The role of cardiac magnetic resonance (CMR) in the diagnosis of cardiomyopathy: A systematic review.
Henry Anselmo Mayala

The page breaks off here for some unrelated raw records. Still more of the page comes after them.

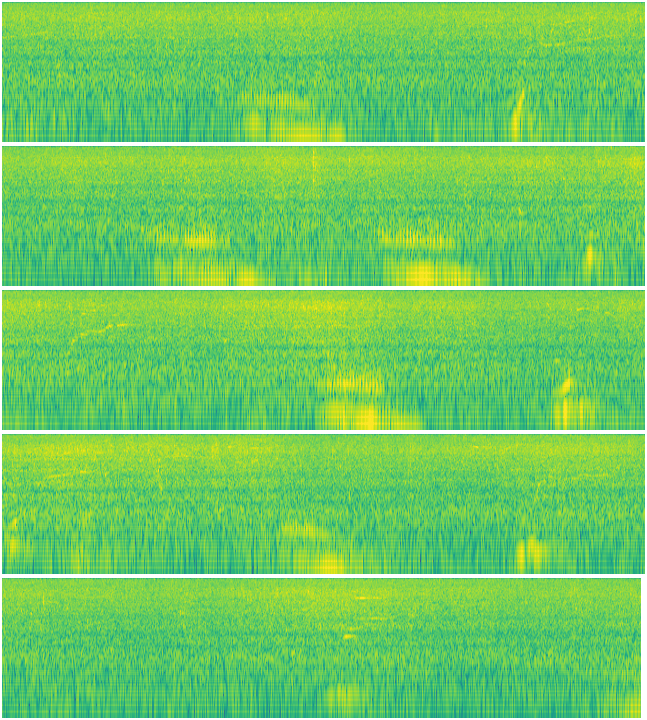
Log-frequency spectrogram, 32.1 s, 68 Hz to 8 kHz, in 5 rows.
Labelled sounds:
0.2	0.5	humpback whale, 2.6 to 2.9 kHz
5.4	5.7	humpback whale, 1.7 to 2.1 kHz
13.7	14.0	humpback whale, 1.9 to 2.4 kHz
19.7	20.0	humpback whale, 1.8 to 2.1 kHz
25.1	25.4	humpback whale, 1.9 to 2.1 kHz
29.2	29.5	humpback whale, 3.9 to 4.1 kHz

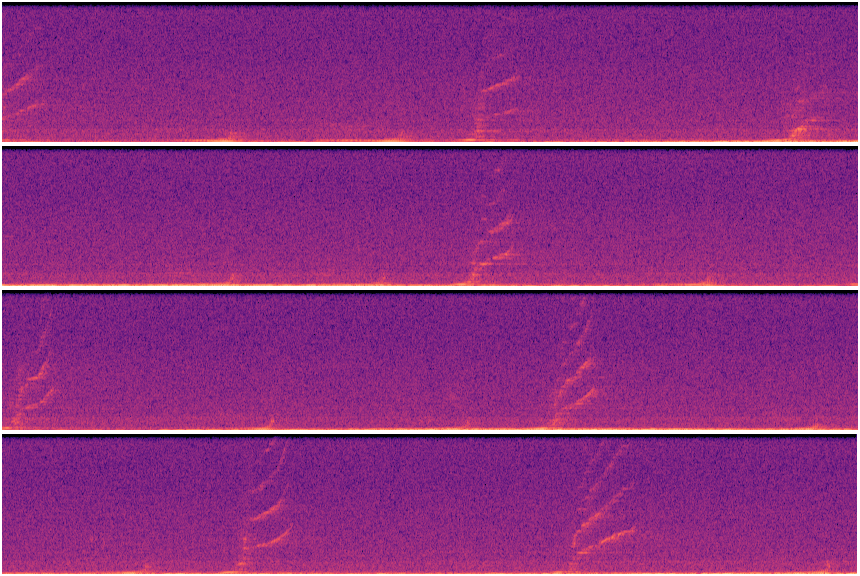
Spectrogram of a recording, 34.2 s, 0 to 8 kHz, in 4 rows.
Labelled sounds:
0.0	0.5	humpback whale, 1.4 to 3.9 kHz
4.8	5.2	humpback whale, 1.5 to 3.8 kHz
13.3	13.8	humpback whale, 1.2 to 4.0 kHz
17.3	17.7	humpback whale, 1.2 to 2.3 kHz
22.7	23.2	humpback whale, 1.2 to 4.2 kHz
28.1	28.6	humpback whale, 1.4 to 5.4 kHz
31.4	32.1	humpback whale, 1.2 to 3.6 kHz

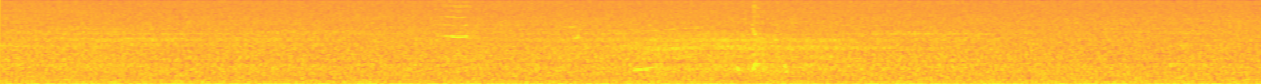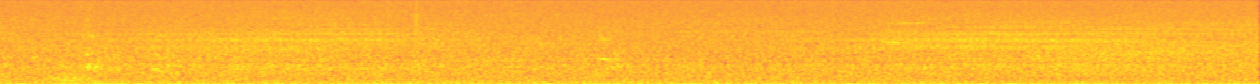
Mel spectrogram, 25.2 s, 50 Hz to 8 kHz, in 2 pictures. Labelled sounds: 4.4	4.8	killer whale, northern resident, G clan, 2.0 to 6.6 kHz
21.6	21.9	killer whale, northern resident, G clan, 3.3 to 3.6 kHz

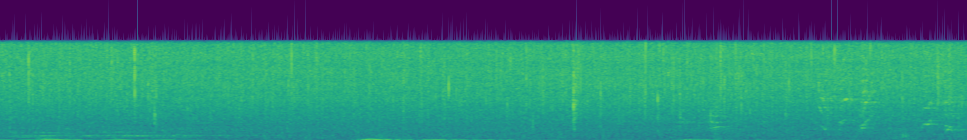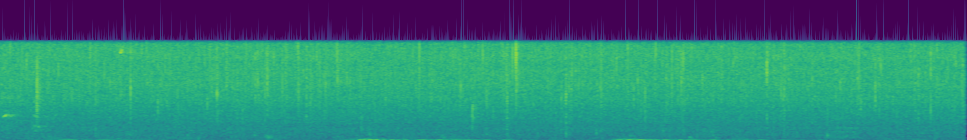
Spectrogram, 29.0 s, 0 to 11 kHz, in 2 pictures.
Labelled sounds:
10.7	10.9	humpback whale, 0.94 to 1.1 kHz
13.8	14.4	humpback whale, 0.78 to 1.6 kHz

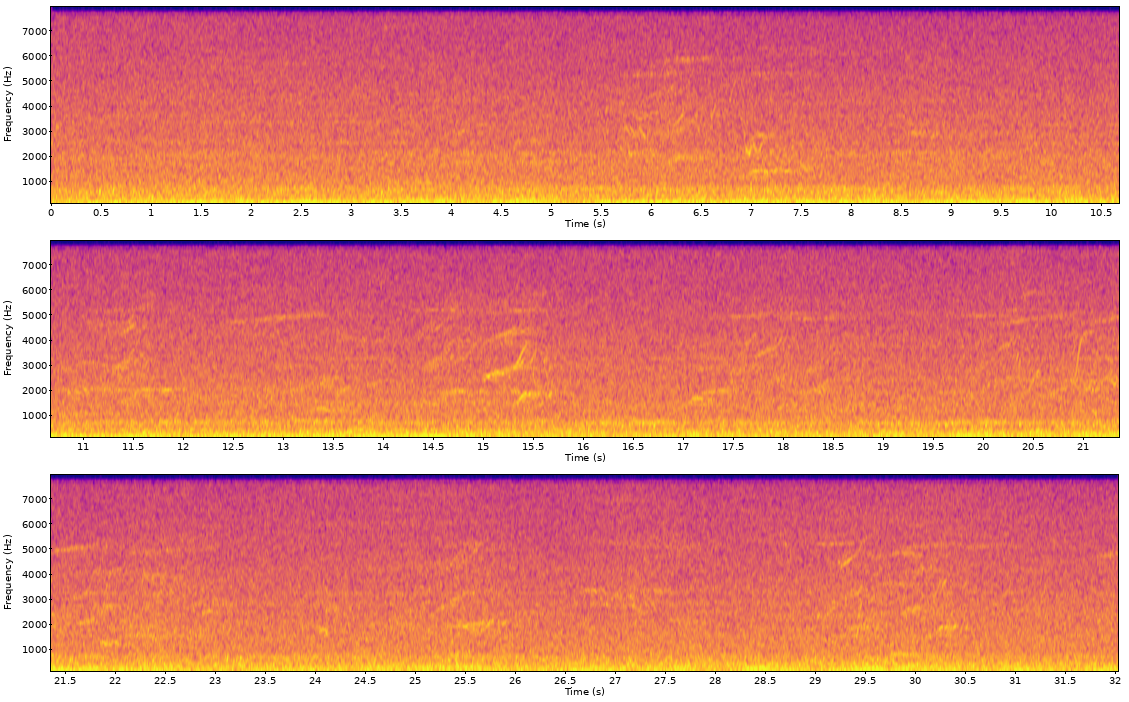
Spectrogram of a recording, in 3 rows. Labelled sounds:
14.9	15.7	killer whale, 1.6 to 5.2 kHz
25.2	25.8	killer whale, 1.8 to 5.3 kHz

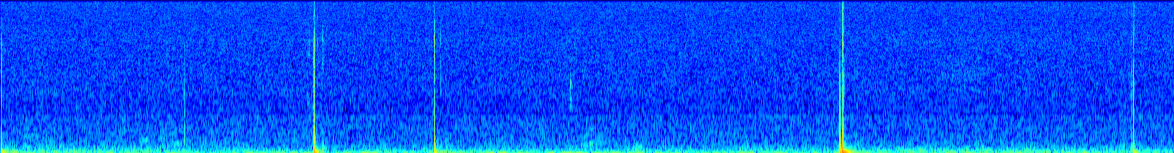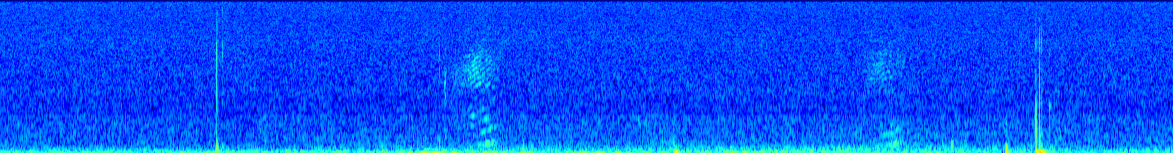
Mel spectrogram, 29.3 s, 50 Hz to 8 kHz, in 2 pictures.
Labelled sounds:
20.5	20.7	humpback whale, 1.6 to 2.9 kHz

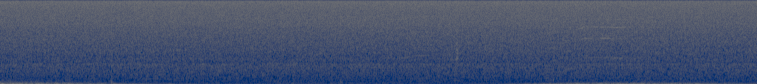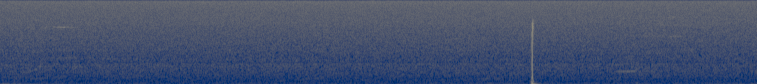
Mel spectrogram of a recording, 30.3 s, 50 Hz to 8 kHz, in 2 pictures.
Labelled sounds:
12.2	12.5	humpback whale, 2.8 to 3.0 kHz
16.2	16.5	humpback whale, 2.9 to 3.0 kHz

BackgroundMyocardial pathologies are significant causes of morbidity and mortality in patients worldwide. Ischemic and non-ischemic cardiomyopathies have become a worldwide epidemic of the 21st century with an increasing impact on health care systems. The 2012 European Society of Cardiology and 2013 American College of Cardiology Foundation/American Heart Association guidelines provide current therapy guidance to reduce mortality and morbidity.MethodsThis was a systematic review involving cardiac magnetic resonance (CMR) studies for the diagnosis of cardiomyopathy from January 2013 to April 2017. Out of 62 reviewed studies, only 12 were included in our study.ResultsThe average sensitivity and specificity of CMR in the diagnosis of cardiomyopathy was 86.75% (95% confidence interval [CI], 70.30% to 92.58%) and 81.75% (95% CI, 73.0% to 87.6%), respectively, and the positive predictive and negative predictive values were 80.17% and 86.75%, respectively.ConclusionDespite some limitations, our study shows that CMR has high sensitivity, specificity, and positive predictive value in diagnosing different types of cardiomyopathy. CMR may be used to differentiate types of cardiomyopathy, accurately quantify the chamber dimensions, volumes, and cardiac function, which make it useful for prognosis as well.